This bias towards extrovertedness certainly has a negative effect on those of us with an introverted nature.
But when that bias becomes our own focus, we stop ourselves from the ability to grow into who we are. We carry forward the negative effects of this extrovert bias by continuing to view ourselves as the victim.
When we view ourselves as the victim, it keeps us on the defence, which stunts our growth. We become blind to the positive aspects of our personalities. We rob ourselves of the ability to grow.Click to tweet
A healthier response to “Us vs Them” would be to be more aware of not falling into these stereotypes in our thinking, to get introspective, and begin to focus instead on our individual strengths and weaknesses.
The “Us vs. Them” attitude toward extroverts is destructive to authenticity as highly sensitive introverts. The judgment and scorn that comes from this attitude causes harm to others, to ourselves, and it also limits our own growth.
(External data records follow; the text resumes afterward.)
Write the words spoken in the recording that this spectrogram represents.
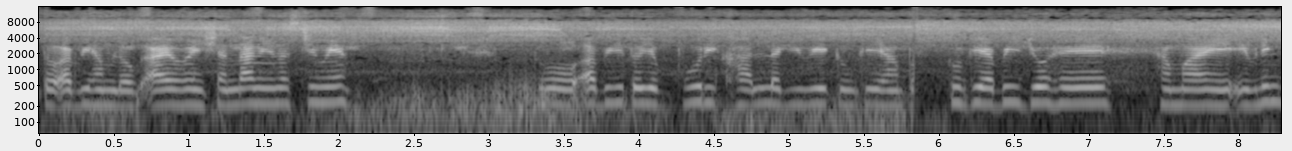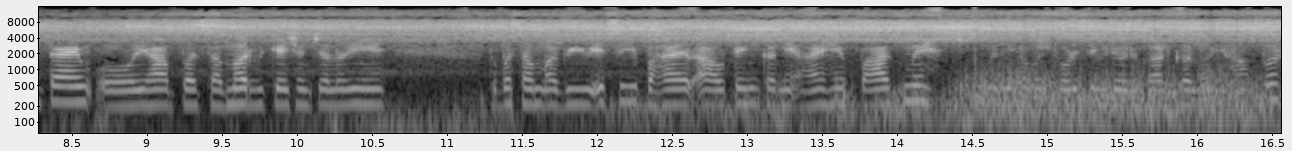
तो अभी हम लोग आए हुए हैं शंदान यूनिवर्सिटी में। तो अभी तो ये पूरी खाली लगी हुई है क्योंकि यहाँ पर क्योंकि अभी जो है हमारे इवनिंग टाइम और यहाँ पर समर वेकेशन चल रही है। तो बस हम अभी ऐसे ही बाहर आउटिंग करने आए हैं पार्क में। मैंने कहा बस थोड़ी सी वीडियो रिकॉर्ड कर लूँ यहाँ पर।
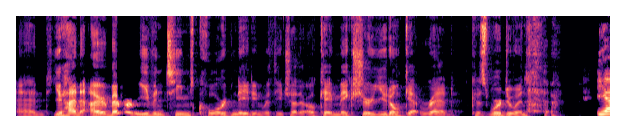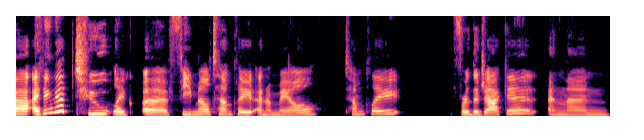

Authenticity is the goal, and, we flourish best when we are not pressured to conform to an inauthentic version of ourselves.
When we change our focus, we change ourselves slowly, over the long term. Over time, this builds in us a quiet, magnetic confidence.
We become authentic, and that is a beautiful thing.
Image credit: Ian T. McFarland
A bend in the road led me to embrace my introversion, and to discover my identity as a highly sensitive person. As I have moved along the path in learning more about who I am, how to take care of myself as an introvert, and how to handle the challenges of life as an HSP - my love of writing has been rekindled and embraced once again. It intertwines with the journey I am on, and is reflected in what I write.